→ **WHAT TO PRODUCE**: Every line of the data below should be repeated exactly, and no picture should be copied.
DATASET CONTENT below:
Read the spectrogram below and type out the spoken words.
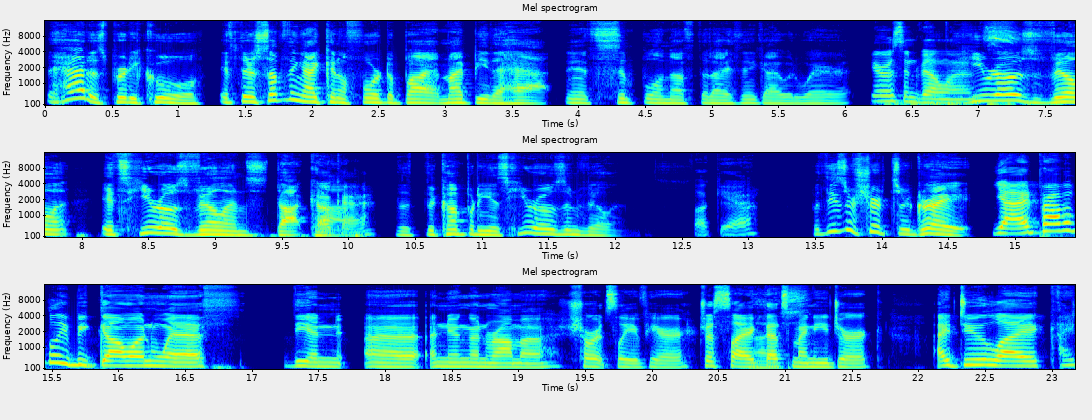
the hat is pretty cool. If there's something I can afford to buy, it might be the hat, and it's simple enough that I think I would wear it. Heroes and villains. Heroes villain. It's heroesvillains.com. Okay. The the company is Heroes and Villains. Fuck yeah. But these are shirts are great. Yeah, I'd probably be going with the uh, Anung Un Rama short sleeve here. Just like that's my knee jerk. I do like I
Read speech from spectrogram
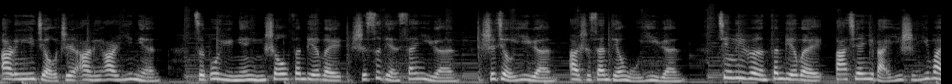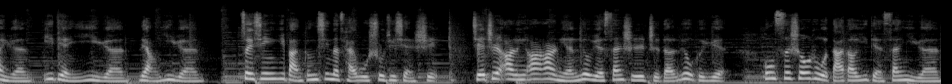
二零一九至二零二一年，子部与年营收分别为十四点三亿元、十九亿元、二十三点五亿元，净利润分别为八千一百一十一万元、一点一亿元、两亿元。最新一版更新的财务数据显示，截至二零二二年六月三十日止的六个月，公司收入达到一点三亿元，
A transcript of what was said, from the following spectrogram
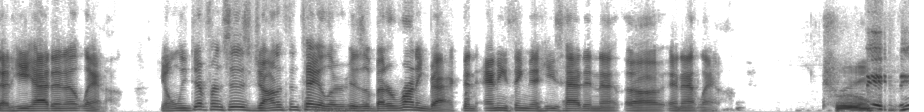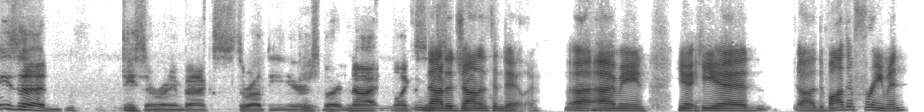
that he had in Atlanta. The only difference is Jonathan Taylor is a better running back than anything that he's had in that uh, in Atlanta. True. he, he's had decent running backs throughout the years, but not like Not a Jonathan Taylor. Uh, I mean, you know, he had uh, Devonta Freeman,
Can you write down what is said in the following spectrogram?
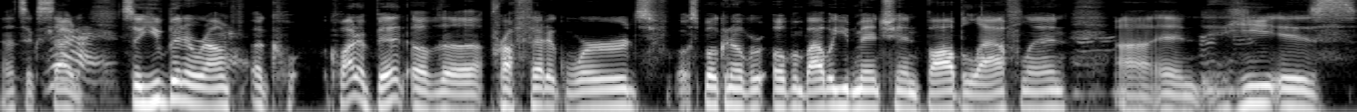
That's exciting. Yeah. So you've been around yeah. a, quite a bit of the prophetic words spoken over Open Bible. You'd mentioned Bob Laughlin, uh, and he is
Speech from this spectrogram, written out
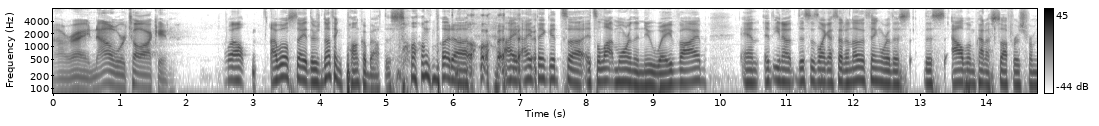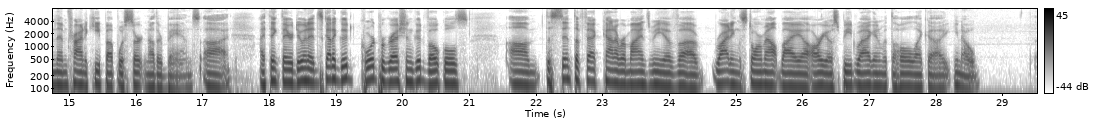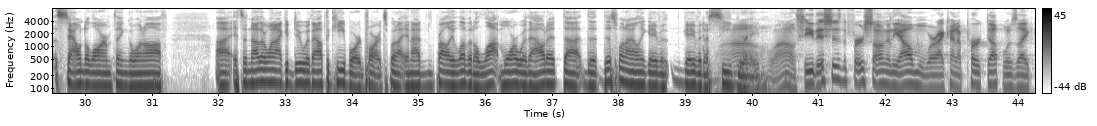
All right, now we're talking. Well, I will say there's nothing punk about this song, but uh, I, I think it's uh, it's a lot more in the new wave vibe. And it, you know, this is like I said, another thing where this this album kind of suffers from them trying to keep up with certain other bands. Uh, I think they're doing it. It's got a good chord progression, good vocals. Um, the synth effect kind of reminds me of uh, "Riding the Storm Out" by uh, REO Speedwagon with the whole like uh, you know sound alarm thing going off. Uh, it's another one I could do without the keyboard parts, but I, and I'd probably love it a lot more without it. Uh, the this one I only gave it gave it a C grade. Wow, wow. See, this is the first song on the album where I kind of perked up was like,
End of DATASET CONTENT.
→ **TASK SOLUTION**:
Read the spectrogram below and type out the spoken words.
the hat is pretty cool. If there's something I can afford to buy, it might be the hat, and it's simple enough that I think I would wear it. Heroes and villains. Heroes villain. It's heroesvillains.com. Okay. The the company is Heroes and Villains. Fuck yeah. But these are shirts are great. Yeah, I'd probably be going with the uh, Anung Un Rama short sleeve here. Just like that's my knee jerk. I do like I
Read speech from spectrogram
二零一九至二零二一年，子部与年营收分别为十四点三亿元、十九亿元、二十三点五亿元，净利润分别为八千一百一十一万元、一点一亿元、两亿元。最新一版更新的财务数据显示，截至二零二二年六月三十日止的六个月，公司收入达到一点三亿元，
A transcript of what was said, from the following spectrogram
that he had in Atlanta. The only difference is Jonathan Taylor is a better running back than anything that he's had in that uh, in Atlanta. True. he, he's had decent running backs throughout the years, but not like Not a Jonathan Taylor. Uh, I mean, you know, he had uh, Devonta Freeman,
Can you write down what is said in the following spectrogram?
That's exciting. Yeah. So you've been around yeah. a, quite a bit of the prophetic words spoken over Open Bible. You'd mentioned Bob Laughlin, uh, and he is
Speech from this spectrogram, written out
All right, now we're talking. Well, I will say there's nothing punk about this song, but uh, I, I think it's uh, it's a lot more in the new wave vibe. And it, you know, this is like I said, another thing where this this album kind of suffers from them trying to keep up with certain other bands. Uh, I think they're doing it. It's got a good chord progression, good vocals. Um, the synth effect kind of reminds me of uh, "Riding the Storm Out" by uh, REO Speedwagon with the whole like uh, you know sound alarm thing going off. Uh, it's another one I could do without the keyboard parts, but I, and I'd probably love it a lot more without it. Uh, the this one I only gave it gave it a C grade. Wow, wow. See, this is the first song on the album where I kind of perked up was like,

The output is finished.